DHBs parochial interests can get in the way of sensible regional approaches. We cannot afford that luxury any more.
The Government is seeking better coordinated and integrated planning and decision making across all levels of the health services, to deliver better services at district, regional and national levels.
This will be done working in partnership with health professionals to harness clinical expertise to improve service planning and quality.
Ministerial Review Group
Getting the mix right between the district, regional and national levels has been one of the main themes of the recent Ministerial Review Group (MRG) report.
'Meeting the Challenge' is a comprehensive report, with 170 recommendations on how to reduce expenditure on bureaucracy, improve frontline health services, and improve value in the public health service.
The MRG included some of New Zealand's best health sector professionals.
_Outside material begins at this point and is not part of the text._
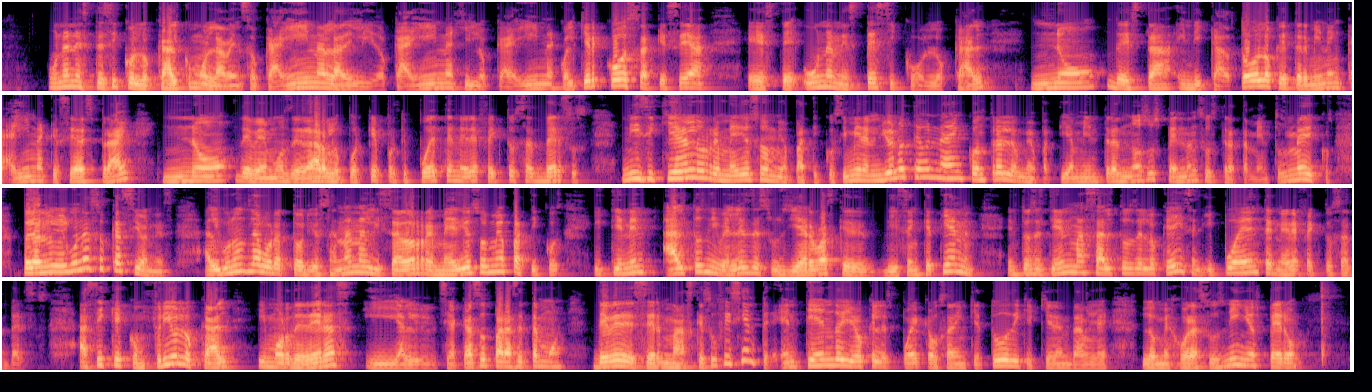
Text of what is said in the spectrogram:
un anestésico local como la benzocaína, la lidocaína, gilocaína, cualquier cosa que sea este, un anestésico local, no está indicado. Todo lo que termine en caína, que sea spray, no debemos de darlo. ¿Por qué? Porque puede tener efectos adversos. Ni siquiera los remedios homeopáticos. Y miren, yo no tengo nada en contra de la homeopatía mientras no suspendan sus tratamientos médicos. Pero en algunas ocasiones, algunos laboratorios han analizado remedios homeopáticos y tienen altos niveles de sus hierbas que dicen que tienen. Entonces tienen más altos de lo que dicen y pueden tener efectos adversos. Así que con frío local y mordederas y si acaso paracetamol debe de ser más que suficiente. Entiendo yo que les puede causar inquietud y que quieren darle lo mejor a sus niños, pero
Many of their recommendations have been well discussed in the sector.
There is a clear consensus across the health sector - and the public - that change is needed. You know that we need to stop taking 21 different approaches to everything - that we need to centralise some decision making and regionalise others.
New Zealand cannot afford 21 different approaches to the future of health care in New Zealand. We can't afford to have DHBs duplicating back offices and not supporting each others services.
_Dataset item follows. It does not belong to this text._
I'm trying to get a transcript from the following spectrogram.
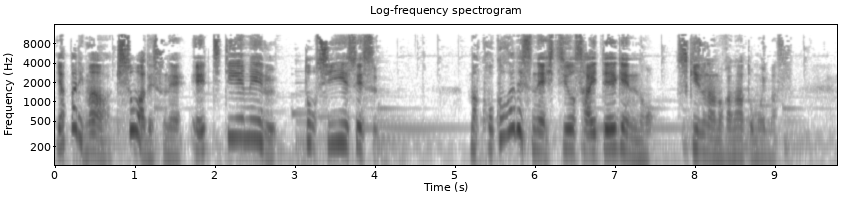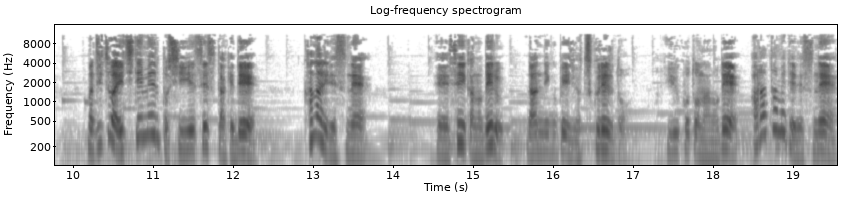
やっぱりまあ基礎はですね、HTML と CSS。まあここがですね、必要最低限のスキルなのかなと思います。まあ実は HTML と CSS だけで、かなりですね、えー成果の出るランディングページを作れるということなので、改めてですね、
The MRG plan is about providing clearer central direction and coordination for the future.
Huge gains can be made in improving cooperation and harnessing the power of bulk purchasing. What existed when money grew on trees in the past 10 years won't work when the country is borrowing $250 million a week. Change is needed.
The MRG Report is available on the Beehive website, and I recommend it to those of you really interested in the challenges facing our public health service. The public's feedback on the report is also available publicly on the Beehive website.
Ladies and gentlemen - today I have given you a picture of the challenges facing our public health service and the ways in which the Government is working with the sector to address these challenges.
The challenges are significant, but we are not alone in working to find solutions.
Governments in the United States, Great Britain and Australia, are also considering how to deliver better value health services to populations for whom quality health services are a top expectation.
It is a time of major challenge, but also a time of opportunity and innovation.
Given the dedication and commitment of the New Zealand health workforce, including academics and researchers in the health sciences field, I have absolutely no doubt the future of our public service is very positive.
Thank you for the opportunity to speak with you today.